Grapefruit Moon in Shimokitazawa is all about bright and exotic colors, tie dye, the summer of love and any other hippy descriptors that spring to mind. While the color palette is that of the 1960's American sub-culture, the styles are much more of an international blend, from Hawaiian shirts to dresses with more traditional Japanese motifs or spiritual iconography. They also keep an updated blog on their website with pictures of garments they currently have in stock.
154-0000 Tōkyō-to, Setagaya-ku, Kitazawa, 2-chōme−2−11 １F
4. Grown Up Tabatha
Grown Up Tabatha is all about hats. Generally speaking, the Japanese do great hats, and this store is a great place to sample the deep world of local headdresses. Of course, it wouldn't be Shimokita if they didn't throw a bit of variety into the mix, but if you want a cap, visor, sunhat, snapback, bucket hat, beret or beanie, then Grown Up Tabatha is a great little place for a rummage around.
Grown Up Tabatha
2 Chome-13-13 Kitazawa, Setagaya City, Tokyo 155-0031
Only Getting Started
Of course, we haven't outlined each and every individual establishment in Shimokita that's potentially worth your patronage. In saying that, these ten spots will be enough to get the retail juices flowing and we've no doubt that you'll uncover a few diamonds in the rough for yourselves. If you're the kind of tourist that likes to endeavor in some local thrifting—or bargain your way into a groovy, wearable souvenir—then get yourself down to Shimokitazwa and see what all the fuss is about!
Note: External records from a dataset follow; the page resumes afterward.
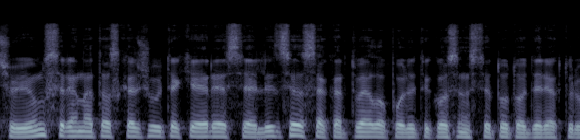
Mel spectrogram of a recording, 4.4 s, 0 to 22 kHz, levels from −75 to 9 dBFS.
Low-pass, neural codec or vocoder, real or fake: 10.8 kHz; vocoder, 24 kHz, 100 mel bands, Vocos; fake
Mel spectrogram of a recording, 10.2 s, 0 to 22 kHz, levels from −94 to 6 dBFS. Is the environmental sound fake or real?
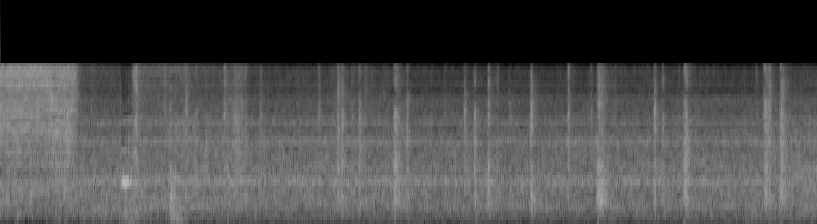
fake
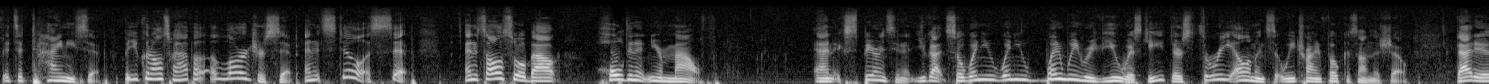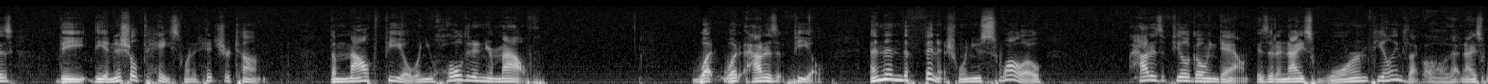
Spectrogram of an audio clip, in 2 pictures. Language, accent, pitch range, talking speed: English, American, 115-170 Hz, 210 wpm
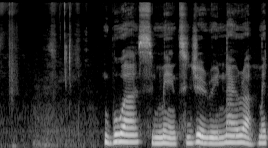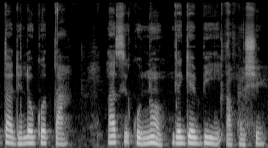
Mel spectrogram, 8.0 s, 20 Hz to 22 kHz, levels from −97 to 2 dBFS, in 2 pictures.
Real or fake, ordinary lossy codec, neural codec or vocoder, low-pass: fake; none; vocoder, 48 kHz, 128 mel bands, Vocos; none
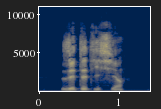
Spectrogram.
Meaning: zetetician
- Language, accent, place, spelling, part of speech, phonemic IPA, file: French, France, Lyon, zététicien, noun, /ze.te.ti.sjɛ̃/, LL-Q150 (fra)-zététicien.wav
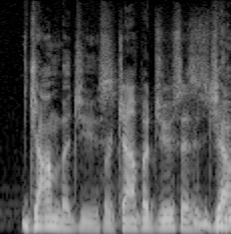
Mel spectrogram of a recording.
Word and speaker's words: Jamba Juice: A jumbo juice? Jamba juice. Or jamba juice, as you would pronounce it.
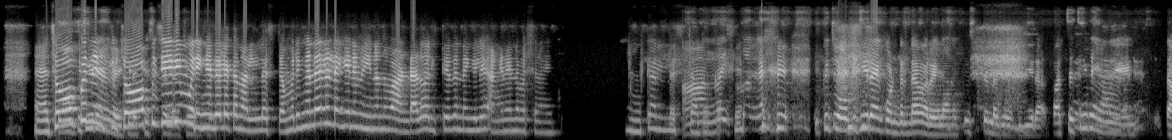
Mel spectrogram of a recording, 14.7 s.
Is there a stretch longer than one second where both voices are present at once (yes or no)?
yes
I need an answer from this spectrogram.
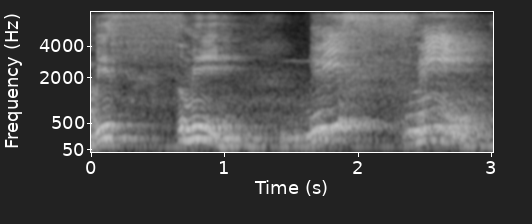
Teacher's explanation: ujung lidahnya di gigi bawah nah nah Bismi desis bis Bismi kasih desisan yang kuat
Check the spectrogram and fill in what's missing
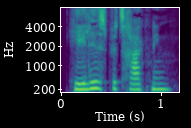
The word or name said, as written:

David is a Northern Irish freelance writer and English teacher living in Tokyo. He loves living in Japan, reading about Japan, writing about Japan and eating Japanese food. He also spends a lot of time exercising, playing rugby and risking a litany of muscle-related injuries in yoga class.